__TASK REQUIREMENTS__. Using the records below, output the stretch that opens with the line containing "Find the requested" and closes with the line containing "Problems: constant background noise", exactly and including both lines, with nothing more.

-- DATASET RECORDS follows --

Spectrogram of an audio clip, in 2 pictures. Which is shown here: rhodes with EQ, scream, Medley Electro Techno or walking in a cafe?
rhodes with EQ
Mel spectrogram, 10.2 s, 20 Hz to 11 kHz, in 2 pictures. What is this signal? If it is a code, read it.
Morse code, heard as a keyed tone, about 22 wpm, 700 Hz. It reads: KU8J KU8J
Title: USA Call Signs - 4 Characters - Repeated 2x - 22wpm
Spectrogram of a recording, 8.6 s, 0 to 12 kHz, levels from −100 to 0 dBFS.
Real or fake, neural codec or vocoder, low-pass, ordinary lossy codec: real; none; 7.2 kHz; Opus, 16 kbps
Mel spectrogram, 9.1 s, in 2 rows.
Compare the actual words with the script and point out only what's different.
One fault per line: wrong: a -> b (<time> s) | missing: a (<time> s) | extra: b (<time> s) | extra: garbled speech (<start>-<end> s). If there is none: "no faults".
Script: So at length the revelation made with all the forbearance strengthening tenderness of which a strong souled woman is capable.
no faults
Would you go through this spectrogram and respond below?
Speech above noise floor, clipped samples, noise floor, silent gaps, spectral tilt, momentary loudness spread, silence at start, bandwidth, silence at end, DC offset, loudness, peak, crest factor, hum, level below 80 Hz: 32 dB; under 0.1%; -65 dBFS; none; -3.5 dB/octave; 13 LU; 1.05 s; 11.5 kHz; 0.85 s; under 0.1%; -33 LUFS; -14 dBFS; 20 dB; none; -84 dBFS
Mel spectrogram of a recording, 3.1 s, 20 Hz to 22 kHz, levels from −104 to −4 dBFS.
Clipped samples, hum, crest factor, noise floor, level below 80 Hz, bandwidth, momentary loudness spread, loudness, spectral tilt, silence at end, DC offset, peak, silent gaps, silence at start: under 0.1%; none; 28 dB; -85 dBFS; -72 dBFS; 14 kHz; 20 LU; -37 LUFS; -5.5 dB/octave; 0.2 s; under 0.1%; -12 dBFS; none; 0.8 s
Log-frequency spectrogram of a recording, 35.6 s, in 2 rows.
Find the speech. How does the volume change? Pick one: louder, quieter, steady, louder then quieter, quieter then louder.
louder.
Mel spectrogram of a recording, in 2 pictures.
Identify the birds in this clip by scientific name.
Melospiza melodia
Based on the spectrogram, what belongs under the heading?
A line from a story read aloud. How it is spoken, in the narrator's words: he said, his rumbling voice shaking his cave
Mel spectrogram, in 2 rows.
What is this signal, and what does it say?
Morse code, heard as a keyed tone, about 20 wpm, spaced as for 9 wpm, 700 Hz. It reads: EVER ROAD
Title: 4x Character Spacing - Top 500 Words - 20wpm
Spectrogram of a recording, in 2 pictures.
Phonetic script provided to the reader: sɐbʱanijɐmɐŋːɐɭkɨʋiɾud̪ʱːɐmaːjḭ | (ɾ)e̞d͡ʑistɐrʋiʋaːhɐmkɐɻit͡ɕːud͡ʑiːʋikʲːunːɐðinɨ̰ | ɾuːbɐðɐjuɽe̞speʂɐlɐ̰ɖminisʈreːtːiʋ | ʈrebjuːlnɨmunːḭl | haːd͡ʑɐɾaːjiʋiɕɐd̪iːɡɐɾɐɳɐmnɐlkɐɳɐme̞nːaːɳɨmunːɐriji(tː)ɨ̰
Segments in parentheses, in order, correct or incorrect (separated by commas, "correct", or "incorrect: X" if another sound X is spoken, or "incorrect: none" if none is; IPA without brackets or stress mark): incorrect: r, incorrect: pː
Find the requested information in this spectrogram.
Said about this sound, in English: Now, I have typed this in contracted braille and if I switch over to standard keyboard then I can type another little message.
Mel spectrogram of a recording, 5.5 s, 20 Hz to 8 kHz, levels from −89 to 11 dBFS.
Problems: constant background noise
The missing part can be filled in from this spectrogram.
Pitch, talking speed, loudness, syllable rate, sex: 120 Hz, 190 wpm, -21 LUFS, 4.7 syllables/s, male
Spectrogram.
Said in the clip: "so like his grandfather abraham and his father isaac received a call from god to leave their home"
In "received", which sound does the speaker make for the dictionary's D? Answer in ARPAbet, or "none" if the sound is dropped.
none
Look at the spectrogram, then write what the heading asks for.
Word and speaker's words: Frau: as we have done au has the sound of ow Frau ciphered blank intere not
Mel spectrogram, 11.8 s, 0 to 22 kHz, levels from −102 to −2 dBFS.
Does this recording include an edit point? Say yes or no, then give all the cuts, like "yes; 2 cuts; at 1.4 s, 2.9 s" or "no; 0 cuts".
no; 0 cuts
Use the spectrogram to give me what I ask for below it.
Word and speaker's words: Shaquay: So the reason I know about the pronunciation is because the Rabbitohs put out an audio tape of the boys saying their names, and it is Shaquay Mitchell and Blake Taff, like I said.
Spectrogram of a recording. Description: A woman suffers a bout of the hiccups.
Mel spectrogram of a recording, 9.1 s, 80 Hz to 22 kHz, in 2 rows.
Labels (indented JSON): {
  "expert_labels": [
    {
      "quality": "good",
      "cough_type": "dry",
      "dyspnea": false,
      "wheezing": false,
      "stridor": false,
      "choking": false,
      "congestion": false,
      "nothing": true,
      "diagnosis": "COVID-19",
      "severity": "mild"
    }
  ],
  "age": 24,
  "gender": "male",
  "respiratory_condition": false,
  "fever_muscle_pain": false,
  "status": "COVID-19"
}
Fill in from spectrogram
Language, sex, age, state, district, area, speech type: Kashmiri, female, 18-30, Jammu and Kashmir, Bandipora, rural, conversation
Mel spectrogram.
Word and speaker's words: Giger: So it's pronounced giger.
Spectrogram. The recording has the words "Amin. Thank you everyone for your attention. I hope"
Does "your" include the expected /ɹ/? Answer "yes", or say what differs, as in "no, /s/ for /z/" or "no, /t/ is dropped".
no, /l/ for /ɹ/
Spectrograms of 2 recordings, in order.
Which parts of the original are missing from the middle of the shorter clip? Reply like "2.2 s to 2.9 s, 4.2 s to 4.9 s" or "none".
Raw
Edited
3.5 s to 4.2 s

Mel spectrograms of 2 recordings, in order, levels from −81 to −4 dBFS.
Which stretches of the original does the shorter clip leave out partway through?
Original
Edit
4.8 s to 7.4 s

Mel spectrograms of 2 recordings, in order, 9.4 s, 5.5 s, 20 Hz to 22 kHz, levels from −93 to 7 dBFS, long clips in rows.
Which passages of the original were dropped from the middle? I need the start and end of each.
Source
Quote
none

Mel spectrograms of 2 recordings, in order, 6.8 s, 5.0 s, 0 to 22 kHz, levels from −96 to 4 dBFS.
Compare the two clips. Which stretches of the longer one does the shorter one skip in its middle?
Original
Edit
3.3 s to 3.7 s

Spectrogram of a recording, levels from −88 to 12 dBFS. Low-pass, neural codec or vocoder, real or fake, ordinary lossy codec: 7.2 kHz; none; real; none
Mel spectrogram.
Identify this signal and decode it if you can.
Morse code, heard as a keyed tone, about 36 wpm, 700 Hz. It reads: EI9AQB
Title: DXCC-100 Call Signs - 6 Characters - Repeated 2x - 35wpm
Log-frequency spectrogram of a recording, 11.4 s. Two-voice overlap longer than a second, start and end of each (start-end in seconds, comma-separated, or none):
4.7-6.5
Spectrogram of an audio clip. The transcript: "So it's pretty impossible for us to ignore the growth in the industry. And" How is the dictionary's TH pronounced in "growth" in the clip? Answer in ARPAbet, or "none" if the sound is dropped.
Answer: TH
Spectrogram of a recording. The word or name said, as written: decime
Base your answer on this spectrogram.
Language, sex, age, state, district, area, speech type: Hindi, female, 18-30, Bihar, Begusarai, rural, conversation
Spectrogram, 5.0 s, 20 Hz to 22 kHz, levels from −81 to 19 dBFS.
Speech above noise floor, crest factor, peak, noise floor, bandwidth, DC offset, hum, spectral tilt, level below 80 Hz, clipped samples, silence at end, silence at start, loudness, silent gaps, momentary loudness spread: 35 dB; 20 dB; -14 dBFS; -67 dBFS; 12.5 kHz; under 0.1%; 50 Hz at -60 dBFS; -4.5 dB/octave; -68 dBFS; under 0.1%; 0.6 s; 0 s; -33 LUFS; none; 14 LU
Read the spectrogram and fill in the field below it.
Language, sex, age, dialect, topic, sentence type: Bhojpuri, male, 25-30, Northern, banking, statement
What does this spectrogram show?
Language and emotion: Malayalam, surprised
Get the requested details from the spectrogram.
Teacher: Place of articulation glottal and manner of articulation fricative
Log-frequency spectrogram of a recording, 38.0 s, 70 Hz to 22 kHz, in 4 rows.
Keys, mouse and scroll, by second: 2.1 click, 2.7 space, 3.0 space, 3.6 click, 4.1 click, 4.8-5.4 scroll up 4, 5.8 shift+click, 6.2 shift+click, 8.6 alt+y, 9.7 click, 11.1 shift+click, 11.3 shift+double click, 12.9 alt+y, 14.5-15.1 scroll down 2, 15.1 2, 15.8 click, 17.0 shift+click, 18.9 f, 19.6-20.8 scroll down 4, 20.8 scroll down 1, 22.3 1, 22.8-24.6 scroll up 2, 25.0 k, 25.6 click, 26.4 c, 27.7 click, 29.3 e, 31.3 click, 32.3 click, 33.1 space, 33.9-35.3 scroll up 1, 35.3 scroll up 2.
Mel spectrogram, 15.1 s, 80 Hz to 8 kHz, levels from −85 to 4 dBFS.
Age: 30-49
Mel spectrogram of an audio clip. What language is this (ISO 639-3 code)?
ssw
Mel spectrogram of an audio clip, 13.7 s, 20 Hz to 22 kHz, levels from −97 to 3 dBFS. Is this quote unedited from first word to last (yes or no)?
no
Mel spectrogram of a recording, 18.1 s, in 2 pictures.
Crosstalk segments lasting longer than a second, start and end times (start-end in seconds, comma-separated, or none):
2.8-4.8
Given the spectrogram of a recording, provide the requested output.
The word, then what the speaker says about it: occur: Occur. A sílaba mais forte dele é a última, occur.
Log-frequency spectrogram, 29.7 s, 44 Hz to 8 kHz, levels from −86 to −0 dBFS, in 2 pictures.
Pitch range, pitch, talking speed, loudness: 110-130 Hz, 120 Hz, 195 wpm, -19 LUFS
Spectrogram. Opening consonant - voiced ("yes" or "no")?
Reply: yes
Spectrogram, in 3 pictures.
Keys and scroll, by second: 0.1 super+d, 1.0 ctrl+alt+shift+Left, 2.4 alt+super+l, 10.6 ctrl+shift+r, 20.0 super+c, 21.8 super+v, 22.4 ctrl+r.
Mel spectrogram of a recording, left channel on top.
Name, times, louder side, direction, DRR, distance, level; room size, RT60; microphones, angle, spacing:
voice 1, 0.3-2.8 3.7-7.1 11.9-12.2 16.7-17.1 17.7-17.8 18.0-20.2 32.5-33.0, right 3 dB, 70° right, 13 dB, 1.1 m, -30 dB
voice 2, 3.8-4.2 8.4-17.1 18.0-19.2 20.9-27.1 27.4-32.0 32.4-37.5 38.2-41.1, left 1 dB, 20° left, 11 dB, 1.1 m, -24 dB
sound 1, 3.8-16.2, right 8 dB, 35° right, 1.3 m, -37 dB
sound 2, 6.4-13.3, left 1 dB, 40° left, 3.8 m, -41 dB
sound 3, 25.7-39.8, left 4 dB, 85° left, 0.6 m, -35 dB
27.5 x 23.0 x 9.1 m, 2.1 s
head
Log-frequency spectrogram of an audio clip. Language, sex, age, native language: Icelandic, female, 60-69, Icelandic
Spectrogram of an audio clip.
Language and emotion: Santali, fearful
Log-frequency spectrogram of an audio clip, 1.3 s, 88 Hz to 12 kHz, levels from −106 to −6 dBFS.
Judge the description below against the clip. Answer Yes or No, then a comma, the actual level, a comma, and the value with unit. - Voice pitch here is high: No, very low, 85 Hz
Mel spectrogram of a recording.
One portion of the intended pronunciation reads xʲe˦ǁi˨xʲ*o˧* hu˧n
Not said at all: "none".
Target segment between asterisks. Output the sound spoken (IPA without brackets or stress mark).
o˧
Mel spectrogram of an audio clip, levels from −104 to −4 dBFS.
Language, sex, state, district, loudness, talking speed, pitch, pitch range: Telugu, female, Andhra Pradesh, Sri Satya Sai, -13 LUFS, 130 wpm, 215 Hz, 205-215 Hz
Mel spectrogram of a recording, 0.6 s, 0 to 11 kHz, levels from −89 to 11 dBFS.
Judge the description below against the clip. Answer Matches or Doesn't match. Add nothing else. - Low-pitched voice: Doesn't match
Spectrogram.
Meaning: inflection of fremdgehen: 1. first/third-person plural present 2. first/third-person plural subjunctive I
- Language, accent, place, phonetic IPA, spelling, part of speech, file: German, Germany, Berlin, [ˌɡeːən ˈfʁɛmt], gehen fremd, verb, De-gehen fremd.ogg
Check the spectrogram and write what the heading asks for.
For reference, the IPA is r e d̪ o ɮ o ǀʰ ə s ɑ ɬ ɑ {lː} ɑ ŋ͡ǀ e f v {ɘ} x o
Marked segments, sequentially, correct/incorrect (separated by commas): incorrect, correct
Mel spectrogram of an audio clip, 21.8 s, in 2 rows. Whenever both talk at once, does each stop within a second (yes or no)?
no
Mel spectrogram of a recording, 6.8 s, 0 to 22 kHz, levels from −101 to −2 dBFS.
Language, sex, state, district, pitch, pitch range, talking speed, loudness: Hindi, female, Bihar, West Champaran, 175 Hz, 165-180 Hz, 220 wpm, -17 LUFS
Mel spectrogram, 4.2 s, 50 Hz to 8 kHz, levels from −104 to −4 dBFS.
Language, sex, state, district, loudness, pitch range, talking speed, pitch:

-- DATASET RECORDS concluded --

__RESULT FOR THIS EXERCISE__.
Find the requested information in this spectrogram.
Said about this sound, in English: Now, I have typed this in contracted braille and if I switch over to standard keyboard then I can type another little message.
Mel spectrogram of a recording, 5.5 s, 20 Hz to 8 kHz, levels from −89 to 11 dBFS.
Problems: constant background noise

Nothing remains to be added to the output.